“I can’t be responsible for everything everyone says,” Nelson said. “Sure, I would rather it be direct from the source, but I absolutely believe Capo Cares is a positive presence.”
Erik Pedersen started Dana Point Unplugged in the fall of 2015 after seeing the degree of activity on the San Clemente Life Facebook page and recognized that Dana Point didn’t have a similar community interaction platform.
Now consisting of more than 6,100 members, Dana Point Unplugged operates with completely different goals and rules than Capo Cares, allowing a majority of open posting and commentary with minimal host content posting.
Pederson, a 31-year-old Dana Point resident, said Dana Point Unplugged takes a very different approach to hosting community conversation and said he is proud of its role in the community.
“It was getting so negative for a while,” Pedersen said. “So I’ve tried to post more, asking open questions, even if it doesn’t relate to Dana Point, to try and steer the conversation.”
Pedersen equated this recent increase in host posting to Dana Point Unplugged’s beginning where he had to post more content in order to drive participation and engagement.
Currently, participation doesn’t seem to be an issue.
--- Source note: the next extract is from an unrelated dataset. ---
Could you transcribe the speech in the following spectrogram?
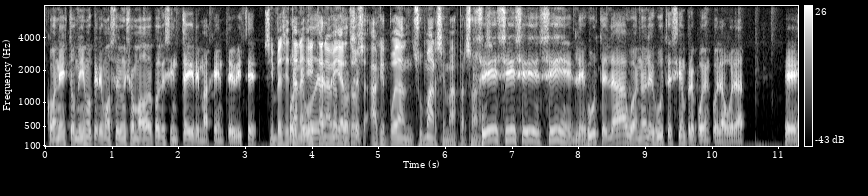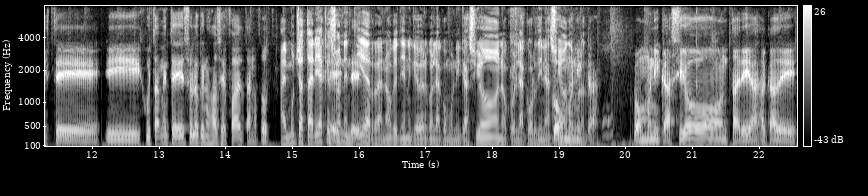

Pedersen said if trends continue, Dana Point Unplugged could reach more than 10-15,000 members by the end of the year. Currently, Dana Point Unplugged is a “ask to join” group, needing approval by Pedersen.
“I try to vet every request,” Pedersen voiced. “I am sure that every person has some attachment to Dana Point, or at least South Orange County.”
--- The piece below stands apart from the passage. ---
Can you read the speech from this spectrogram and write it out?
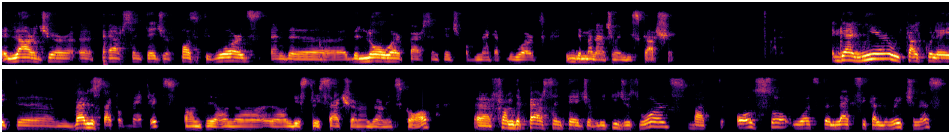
a larger uh, percentage of positive words and uh, the lower percentage of negative words in the management discussion. Again, here we calculate um, various type of metrics on the on uh, on these three section on the earnings call, uh, from the percentage of litigious words, but also what's the lexical richness,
“I will pull a comment if it is absolutely obvious that it is untrue, but for the most part I let it go,” Pedersen continued, reasoning that there isn’t enough time in the day for him to fact check every comment. Pedersen said that he personally receives more than 33,000 Dana Point Unplugged notifications every month.
“I don’t really have a moderation program,” Pedersen admitted. “I don’t think people realize how many posts I delete.”
Pedersen said he has received suggestions to add additional moderators to monitor the site, but has to-date refused because he enjoys the control.
“I think I have a good understanding of the community,” said Pedersen, claiming that if Dana Point Unplugged reaches the following he suspects it will, he will have to entertain the idea of additional moderators.
Pedersen said he has had minimal contact with other South Orange County community forum website hosts, but infrequently, and that he has minimal interaction with the City of Dana Point with the exception of City Council member Debra Lewis, who Pedersen said frequently participates in Dana Point Unplugged discussions.
City Council member Joe Mueller said he believes the responsibility of City Council members and city staff lies in accurately vetting information for the public concerning the city’s actions, not to promote personal agendas. This is why he voted in support of Dana Point’s recent decision to spend up to $75,000 dollars to contract with a public relations and social media consultant company.
“Residents have voiced to me that they often don’t participate in the various social media platforms because of the vitriol they are likely to encounter,” Mueller said, who also said he was worried that voices may be silenced when they are in opposition to a platform host’s agenda.
Mueller clarified during campaigning, candidates are able to be direct in their intentions of promotion, and that he thought it was best to keep community interaction and political promotion distinct.
Truthfulness and authenticity seem to be underlying issues concerning the thousands of participants in these apparent community conversations, including Dana Point’s law enforcement members, citizens, elected officials and city staff.
“I’m not sure if the community is aware of the volume of unvetted, unconfirmed information they are receiving,” Lt. Sheehan said when asked if in her opinion, social media accurately depicted life in Dana Point.
As Dana Point enters election season and a number of high-tension issues such as homelessness and crime are being discussed, residents are forced to consider where and how they receive their information.